Nothing but the lines below from the one with "Write out everything" through the one with "Answer with the" should be output, each exactly as given, and no pictures.

*** Begin section ***

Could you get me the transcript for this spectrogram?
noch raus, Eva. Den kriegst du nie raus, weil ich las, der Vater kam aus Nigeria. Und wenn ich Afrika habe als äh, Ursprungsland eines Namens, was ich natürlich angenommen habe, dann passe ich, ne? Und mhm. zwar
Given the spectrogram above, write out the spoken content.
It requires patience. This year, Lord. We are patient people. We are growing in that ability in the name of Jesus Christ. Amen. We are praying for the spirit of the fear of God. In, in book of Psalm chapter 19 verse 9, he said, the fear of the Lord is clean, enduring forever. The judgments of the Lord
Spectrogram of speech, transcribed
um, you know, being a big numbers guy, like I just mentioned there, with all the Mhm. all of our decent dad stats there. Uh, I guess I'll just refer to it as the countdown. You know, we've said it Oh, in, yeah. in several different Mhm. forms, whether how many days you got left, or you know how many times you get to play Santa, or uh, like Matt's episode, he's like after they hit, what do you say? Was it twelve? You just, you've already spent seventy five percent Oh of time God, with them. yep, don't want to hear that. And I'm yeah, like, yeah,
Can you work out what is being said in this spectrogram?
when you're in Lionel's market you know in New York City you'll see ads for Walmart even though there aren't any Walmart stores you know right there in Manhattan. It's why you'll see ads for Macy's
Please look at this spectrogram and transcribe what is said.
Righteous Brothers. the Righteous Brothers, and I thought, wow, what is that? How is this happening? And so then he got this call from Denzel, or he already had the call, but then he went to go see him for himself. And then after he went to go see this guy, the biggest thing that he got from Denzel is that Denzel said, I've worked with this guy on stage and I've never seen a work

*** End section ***
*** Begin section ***

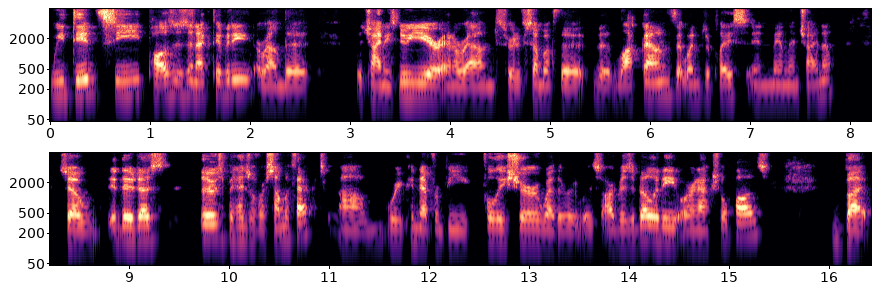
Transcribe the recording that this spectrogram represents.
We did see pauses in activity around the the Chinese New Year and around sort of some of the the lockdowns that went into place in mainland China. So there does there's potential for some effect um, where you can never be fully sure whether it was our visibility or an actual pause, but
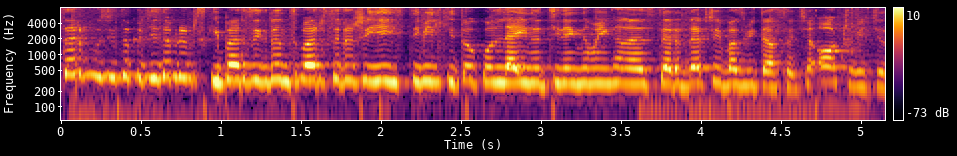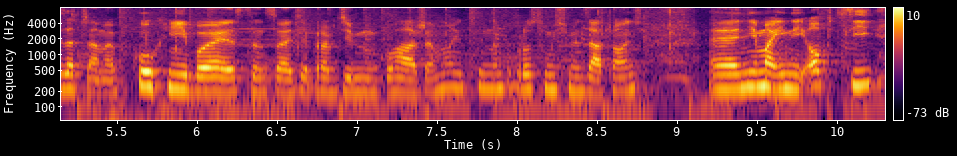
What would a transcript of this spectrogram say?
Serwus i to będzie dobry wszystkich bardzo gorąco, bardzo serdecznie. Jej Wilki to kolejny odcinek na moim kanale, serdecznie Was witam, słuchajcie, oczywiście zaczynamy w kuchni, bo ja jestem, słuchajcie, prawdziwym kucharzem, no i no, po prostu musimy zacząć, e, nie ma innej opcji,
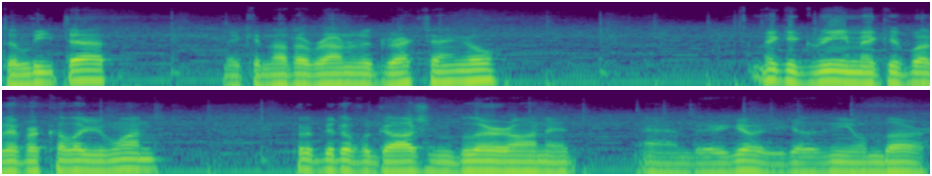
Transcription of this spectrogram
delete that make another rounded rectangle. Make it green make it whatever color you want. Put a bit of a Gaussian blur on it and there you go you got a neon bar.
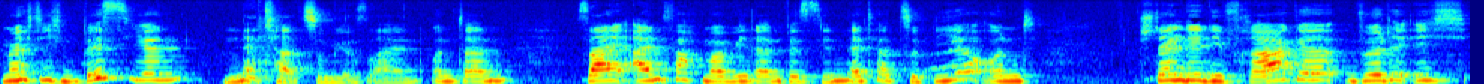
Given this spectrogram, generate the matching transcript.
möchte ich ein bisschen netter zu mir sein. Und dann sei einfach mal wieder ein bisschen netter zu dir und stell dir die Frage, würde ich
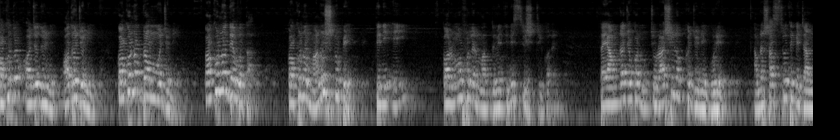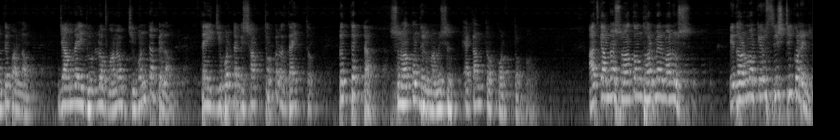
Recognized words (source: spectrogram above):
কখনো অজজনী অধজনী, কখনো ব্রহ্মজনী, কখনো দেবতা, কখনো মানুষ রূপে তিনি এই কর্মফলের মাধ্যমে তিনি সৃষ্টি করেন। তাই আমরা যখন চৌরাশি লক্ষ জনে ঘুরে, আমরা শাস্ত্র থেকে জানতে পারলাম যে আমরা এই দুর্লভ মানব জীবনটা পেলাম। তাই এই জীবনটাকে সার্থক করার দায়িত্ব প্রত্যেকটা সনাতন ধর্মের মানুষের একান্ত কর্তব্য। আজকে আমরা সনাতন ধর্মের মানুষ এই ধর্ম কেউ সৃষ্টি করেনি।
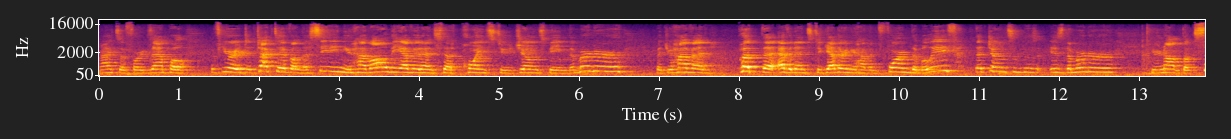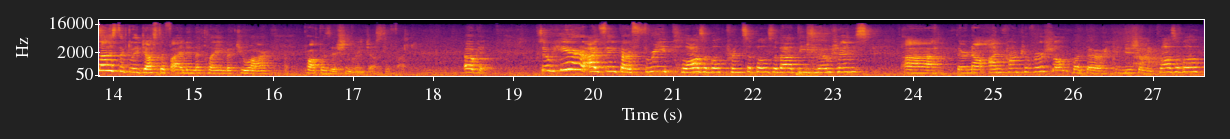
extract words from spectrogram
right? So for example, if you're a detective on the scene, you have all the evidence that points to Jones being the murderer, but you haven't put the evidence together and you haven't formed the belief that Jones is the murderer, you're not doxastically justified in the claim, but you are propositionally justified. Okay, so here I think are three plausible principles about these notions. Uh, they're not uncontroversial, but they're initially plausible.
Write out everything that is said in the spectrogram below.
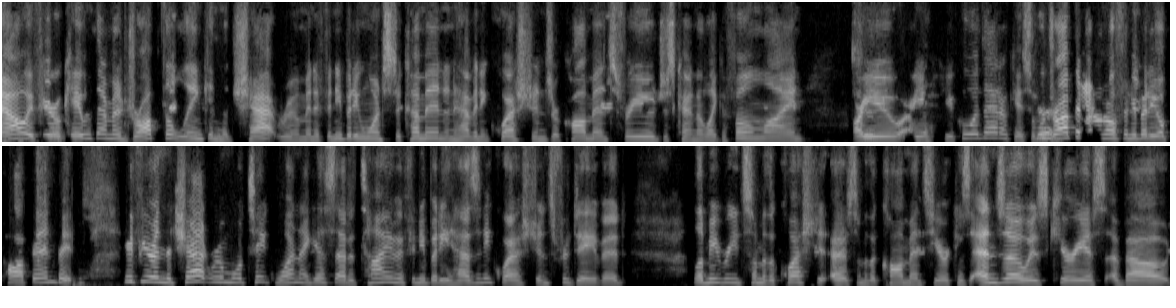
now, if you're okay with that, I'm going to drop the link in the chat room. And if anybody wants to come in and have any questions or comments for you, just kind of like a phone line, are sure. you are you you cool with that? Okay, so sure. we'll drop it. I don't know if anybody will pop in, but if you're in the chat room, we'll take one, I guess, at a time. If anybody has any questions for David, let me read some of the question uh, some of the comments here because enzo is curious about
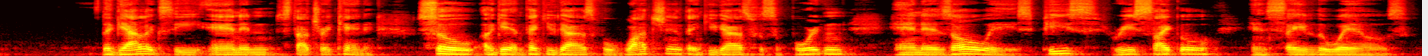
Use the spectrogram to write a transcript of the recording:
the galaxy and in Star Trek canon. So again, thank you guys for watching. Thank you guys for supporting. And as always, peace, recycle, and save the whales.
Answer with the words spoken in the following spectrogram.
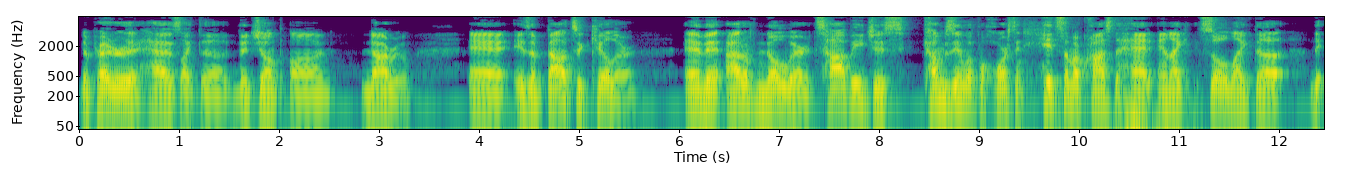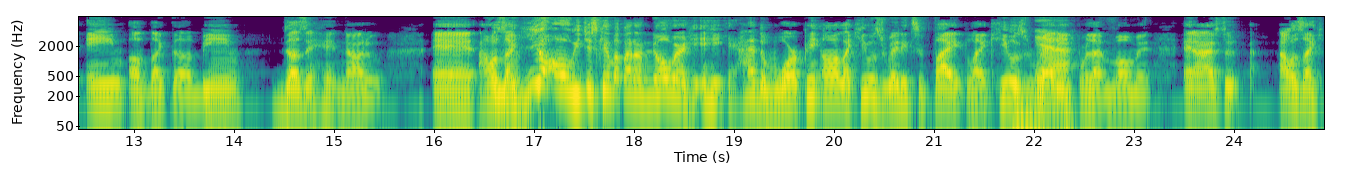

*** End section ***
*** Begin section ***

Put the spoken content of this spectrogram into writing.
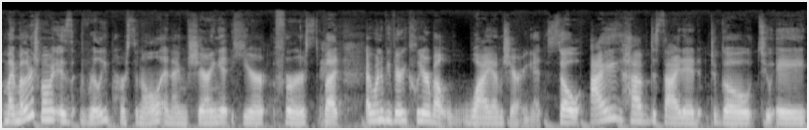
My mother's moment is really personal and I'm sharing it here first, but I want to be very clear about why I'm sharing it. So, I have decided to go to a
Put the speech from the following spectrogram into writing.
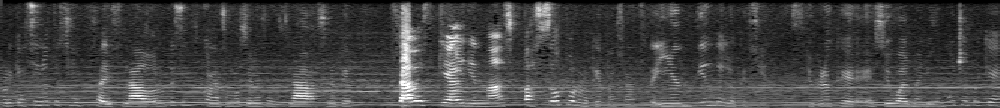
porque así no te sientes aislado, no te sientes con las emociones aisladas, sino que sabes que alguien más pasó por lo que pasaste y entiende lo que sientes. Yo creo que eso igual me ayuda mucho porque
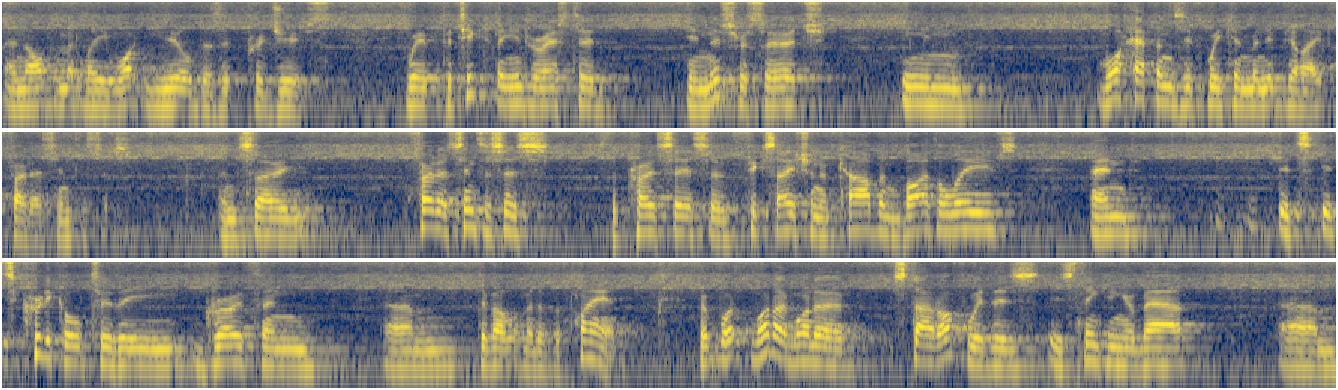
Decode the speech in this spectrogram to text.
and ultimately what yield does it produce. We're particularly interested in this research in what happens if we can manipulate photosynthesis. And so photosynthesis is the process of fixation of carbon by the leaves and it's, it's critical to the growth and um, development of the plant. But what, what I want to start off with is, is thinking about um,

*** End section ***

> [Answer section]
Write out everything that is said in the spectrogram below.
now, if you're okay with that, I'm going to drop the link in the chat room. And if anybody wants to come in and have any questions or comments for you, just kind of like a phone line, are sure. you are you you cool with that? Okay, so sure. we'll drop it. I don't know if anybody will pop in, but if you're in the chat room, we'll take one, I guess, at a time. If anybody has any questions for David, let me read some of the question uh, some of the comments here because enzo is curious about
Use the spectrogram to write a transcript of the recording:
the galaxy and in Star Trek canon. So again, thank you guys for watching. Thank you guys for supporting. And as always, peace, recycle, and save the whales.
Answer with the words spoken in the following spectrogram.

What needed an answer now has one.